“Woe to you, teachers of the law and Pharisees, you hypocrites! You build tombs for the prophets and decorate the graves of the righteous. And you say, ‘If we had lived in the days of our ancestors, we would not have taken part with them in shedding the blood of the prophets.’ So you testify against yourselves that you are the descendants of those who murdered the prophets. Go ahead, then, and complete what your ancestors started!” (Matthew 23: 29-31)
Today is Dr. Martin Luther King Day in the United States. After the events of recent years our annual federal holiday should carry new meaning. How should we honor Dr. Martin Luther King? Everyone reveres the prophet after he’s dead, but will we allow his message to reach us, again, today?
In predictable Biblical tradition we honor Dr. Martin Luther King after he’s gone, and in short order have reduced the honor to an innocuous three-day weekend for federal employees. But the events of 2020 have revealed how short our memories are. Whoever the prophet might be, in his day the prophet is rejected, ridiculed, scorned, misunderstood, misquoted, vilified, and in some cases shot in the head.
Jesus understood this dynamic well:
Sweet and gentle Jesus railed against the powerful religious tendency to ignore the word of God when it is living and active, while building cold stone monuments to the word after the voice is silent.
Even when the words of Dr. King are Googled and repeated in civic ceremonies, we listen to them with selective hearing and digest the sound bites like hors d’oeuvres at the reception afterward. But the words of the prophets were never meant to go down easy–even for those who agree with them.

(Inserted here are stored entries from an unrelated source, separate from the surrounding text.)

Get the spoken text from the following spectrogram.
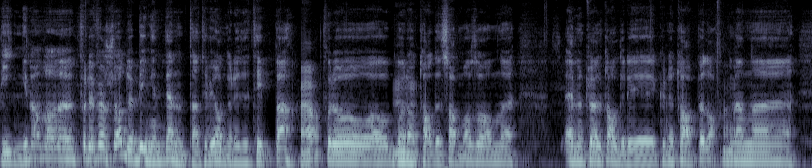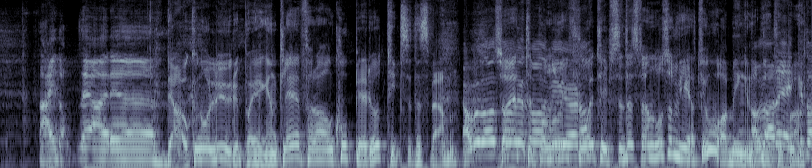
Bingen, For det første hadde Bingen venta til vi andre hadde tippa, ja. for å bare mm. ta det samme, så han eventuelt aldri kunne tape. da. Ja. Men uh, Nei da, det er uh... Det er jo ikke noe å lure på, egentlig, for han kopierer jo tipset til Sven. Ja, da, så etterpå, når vi får tipset til Sven nå, så vet vi jo hva bingen ja, har enkelt,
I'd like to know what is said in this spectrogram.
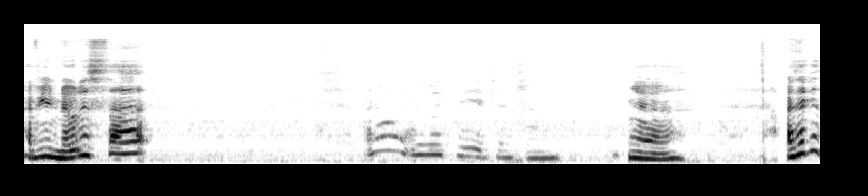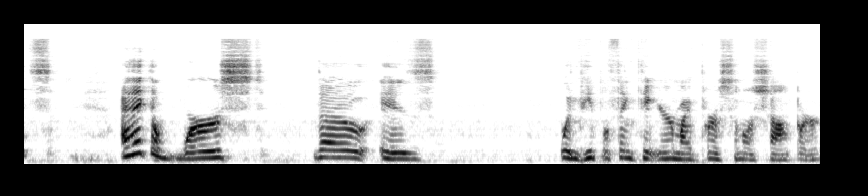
Have you noticed that? I don't really pay attention. yeah i think it's i think the worst though is when people think that you're my personal shopper.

Nearly every schoolchild can tell you Martin Luther King “had a dream,” but perhaps only one in ten can articulate that dream. For example, when Dr. King declared on the steps of the Lincoln Memorial, “I have a dream that my four little children will one day live in a nation where they will not be judged by the color of their skin, but by the content of their character,” we rally to the idea that no one should be judged by the color of their skin, but we gloss over the part of the dream where we are all judged by the content of our character.
The Reverend King’s example causes us to consider: will I hear the entirety of God’s word, or only that portion that goes down easy? When we hear all the prophet says, the day will come when we can “hew out of the mountain of despair a stone of hope.”

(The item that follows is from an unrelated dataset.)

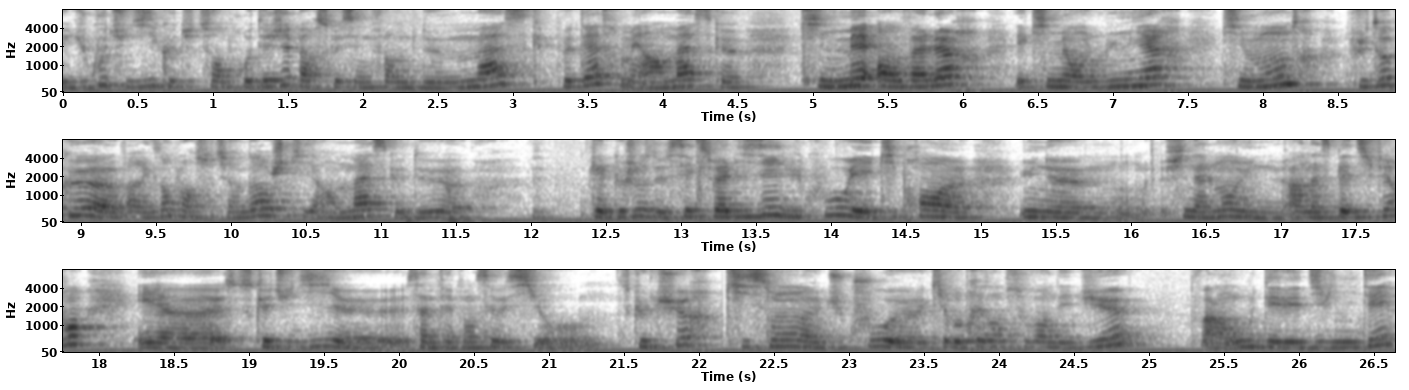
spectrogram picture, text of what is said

This article on how to honor Dr. Martin Luther King originally appeared here, and is used by permission.